Off the page: Linens

Photo by Joseph Rey Au


It’s a pleasure known to many: curling up on a cozy bed with a good book. But when the book is Jane Scott Hodges’ Linens: For Every Room and Occasion and the bed is dressed in exquisite embroidered sheets and shams, the pleasure reaches an entirely different level.

Hodges, the founder of New Orleans-based fine linens company Leontine Linens, first fell in love with heirloom-quality materials when she discovered her great-great-grandmother’s treasure trove of hand-monogrammed linens in an attic. “The notion of linens being used by my ancestors and withstanding the test of time fascinated me,” Hodges writes. “The initial spark from that encounter became a fast-growing interest, [and] the interest became an obsession.”

Since launching her company in 1996, Hodges’ custom linens for the bed, bath and dining table have been embraced by top interior designers around the country. Many of those devotees, including design-world stars like Mary McDonald and Charlotte Moss, have contributed to Linens in the form of essays on how they integrate the hand-sewn products into the rooms they create.

Linens, Jane Scott Hodges, Leontine Linens

Hodges’ couture approach has even captured the imagination of fashion designers. “We believe a woman should feel glamorous and comfortable in a beautiful gown,” writes Mark Badgley of Badgley Mischka in an essay accompanying a photo of his country home’s master bedroom, “and that she should feel all the more so when climbing into her bed at the end of the day.”

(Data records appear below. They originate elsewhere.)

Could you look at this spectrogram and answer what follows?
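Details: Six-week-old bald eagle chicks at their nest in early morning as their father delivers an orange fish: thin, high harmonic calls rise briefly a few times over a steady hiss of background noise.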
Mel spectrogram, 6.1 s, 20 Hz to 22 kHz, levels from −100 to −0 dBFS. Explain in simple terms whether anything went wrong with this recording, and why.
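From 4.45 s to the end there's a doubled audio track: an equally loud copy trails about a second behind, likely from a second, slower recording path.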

The photography in Linens is as sumptuous as the silks and cottons themselves, making the book a sensory experience well suited to its subject. Full-page images highlight the intricate details of stitches that Hodges’ firm has almost singlehandedly resurrected from bygone eras, when, as she notes, even families with modest means bestowed brides with trousseaus filled with elegant household linens. Hodges offers ideas for assembling a modern-day trousseau, as well as a host of other practical tips for using linens to represent a more gracious way of living.

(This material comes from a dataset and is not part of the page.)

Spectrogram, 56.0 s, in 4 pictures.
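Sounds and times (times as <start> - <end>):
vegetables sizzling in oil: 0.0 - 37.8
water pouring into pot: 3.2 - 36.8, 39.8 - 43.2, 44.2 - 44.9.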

“Bringing personal expression to an aspect of day-to-day life that you may have previously taken for granted,” writes Hodges, “is one of the surest ways to stamp your home as unique, as something no one else can copy.”